Content starts
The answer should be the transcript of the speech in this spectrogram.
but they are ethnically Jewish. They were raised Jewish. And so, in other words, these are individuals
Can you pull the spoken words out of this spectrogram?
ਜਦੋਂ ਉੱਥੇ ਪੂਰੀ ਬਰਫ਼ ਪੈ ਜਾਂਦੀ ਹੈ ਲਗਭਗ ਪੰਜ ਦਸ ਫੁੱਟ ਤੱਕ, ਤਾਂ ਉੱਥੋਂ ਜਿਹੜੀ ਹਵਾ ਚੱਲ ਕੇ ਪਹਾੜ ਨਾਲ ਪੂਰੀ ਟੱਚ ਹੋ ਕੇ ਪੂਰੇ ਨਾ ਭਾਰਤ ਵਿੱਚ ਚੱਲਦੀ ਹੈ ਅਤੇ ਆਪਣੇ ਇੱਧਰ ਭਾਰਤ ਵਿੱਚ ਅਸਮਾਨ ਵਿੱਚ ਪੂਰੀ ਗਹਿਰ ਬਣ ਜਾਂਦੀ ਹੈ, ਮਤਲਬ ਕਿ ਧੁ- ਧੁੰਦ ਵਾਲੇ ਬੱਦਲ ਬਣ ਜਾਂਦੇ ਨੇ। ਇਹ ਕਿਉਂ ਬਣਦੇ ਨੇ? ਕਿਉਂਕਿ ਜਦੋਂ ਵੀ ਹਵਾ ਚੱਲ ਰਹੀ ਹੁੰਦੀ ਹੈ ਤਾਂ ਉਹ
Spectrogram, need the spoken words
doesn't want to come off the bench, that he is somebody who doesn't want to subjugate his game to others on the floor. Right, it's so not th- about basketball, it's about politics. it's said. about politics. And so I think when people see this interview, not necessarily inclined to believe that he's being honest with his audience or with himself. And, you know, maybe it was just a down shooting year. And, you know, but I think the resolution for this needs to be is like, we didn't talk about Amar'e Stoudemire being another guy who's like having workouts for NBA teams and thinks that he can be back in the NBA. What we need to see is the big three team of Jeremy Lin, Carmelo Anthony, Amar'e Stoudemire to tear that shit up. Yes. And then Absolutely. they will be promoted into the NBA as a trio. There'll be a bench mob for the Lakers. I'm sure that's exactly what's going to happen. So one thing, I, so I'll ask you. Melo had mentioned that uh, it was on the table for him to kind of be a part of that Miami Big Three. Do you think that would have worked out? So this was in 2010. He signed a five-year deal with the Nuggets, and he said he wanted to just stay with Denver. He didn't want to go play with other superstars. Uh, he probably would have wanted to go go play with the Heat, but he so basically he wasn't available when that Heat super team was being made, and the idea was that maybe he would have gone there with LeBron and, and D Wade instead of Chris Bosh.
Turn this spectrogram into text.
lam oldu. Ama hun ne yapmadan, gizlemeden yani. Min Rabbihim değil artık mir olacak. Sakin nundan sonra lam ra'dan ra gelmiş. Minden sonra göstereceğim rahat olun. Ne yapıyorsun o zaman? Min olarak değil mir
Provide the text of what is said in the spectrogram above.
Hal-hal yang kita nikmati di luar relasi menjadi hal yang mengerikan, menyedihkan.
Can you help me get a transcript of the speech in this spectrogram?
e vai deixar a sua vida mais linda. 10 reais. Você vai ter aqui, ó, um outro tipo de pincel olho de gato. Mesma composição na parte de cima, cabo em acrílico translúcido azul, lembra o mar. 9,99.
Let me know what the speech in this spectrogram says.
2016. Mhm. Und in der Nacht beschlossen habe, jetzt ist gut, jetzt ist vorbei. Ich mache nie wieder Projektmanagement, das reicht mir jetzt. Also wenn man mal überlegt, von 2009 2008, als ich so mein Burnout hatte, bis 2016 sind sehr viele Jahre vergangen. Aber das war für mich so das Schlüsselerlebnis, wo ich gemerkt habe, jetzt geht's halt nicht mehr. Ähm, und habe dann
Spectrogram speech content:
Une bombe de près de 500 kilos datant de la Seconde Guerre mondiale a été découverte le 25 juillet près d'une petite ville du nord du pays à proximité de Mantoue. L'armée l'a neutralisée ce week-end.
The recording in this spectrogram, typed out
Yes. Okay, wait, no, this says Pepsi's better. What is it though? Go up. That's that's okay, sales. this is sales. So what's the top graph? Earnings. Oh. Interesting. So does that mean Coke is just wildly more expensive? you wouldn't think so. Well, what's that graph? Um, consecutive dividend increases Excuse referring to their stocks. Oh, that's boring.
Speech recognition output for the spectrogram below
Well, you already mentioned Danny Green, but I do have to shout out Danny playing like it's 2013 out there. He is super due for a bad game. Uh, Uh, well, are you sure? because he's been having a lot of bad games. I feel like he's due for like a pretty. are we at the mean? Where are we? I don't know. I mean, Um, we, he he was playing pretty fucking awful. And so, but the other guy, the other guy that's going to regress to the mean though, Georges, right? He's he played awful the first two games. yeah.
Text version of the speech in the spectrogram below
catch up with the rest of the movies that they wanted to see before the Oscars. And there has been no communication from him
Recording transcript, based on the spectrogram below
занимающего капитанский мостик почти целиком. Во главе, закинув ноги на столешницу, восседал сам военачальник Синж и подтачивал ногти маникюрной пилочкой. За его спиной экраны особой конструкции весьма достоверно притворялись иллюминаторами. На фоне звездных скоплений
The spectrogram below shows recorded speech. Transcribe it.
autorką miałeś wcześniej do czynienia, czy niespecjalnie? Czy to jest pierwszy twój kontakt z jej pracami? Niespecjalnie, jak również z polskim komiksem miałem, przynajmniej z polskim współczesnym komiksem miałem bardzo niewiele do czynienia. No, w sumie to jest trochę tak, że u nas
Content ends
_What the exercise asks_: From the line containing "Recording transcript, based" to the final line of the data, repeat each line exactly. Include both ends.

_Your response_:
Recording transcript, based on the spectrogram below
занимающего капитанский мостик почти целиком. Во главе, закинув ноги на столешницу, восседал сам военачальник Синж и подтачивал ногти маникюрной пилочкой. За его спиной экраны особой конструкции весьма достоверно притворялись иллюминаторами. На фоне звездных скоплений
The spectrogram below shows recorded speech. Transcribe it.
autorką miałeś wcześniej do czynienia, czy niespecjalnie? Czy to jest pierwszy twój kontakt z jej pracami? Niespecjalnie, jak również z polskim komiksem miałem, przynajmniej z polskim współczesnym komiksem miałem bardzo niewiele do czynienia. No, w sumie to jest trochę tak, że u nas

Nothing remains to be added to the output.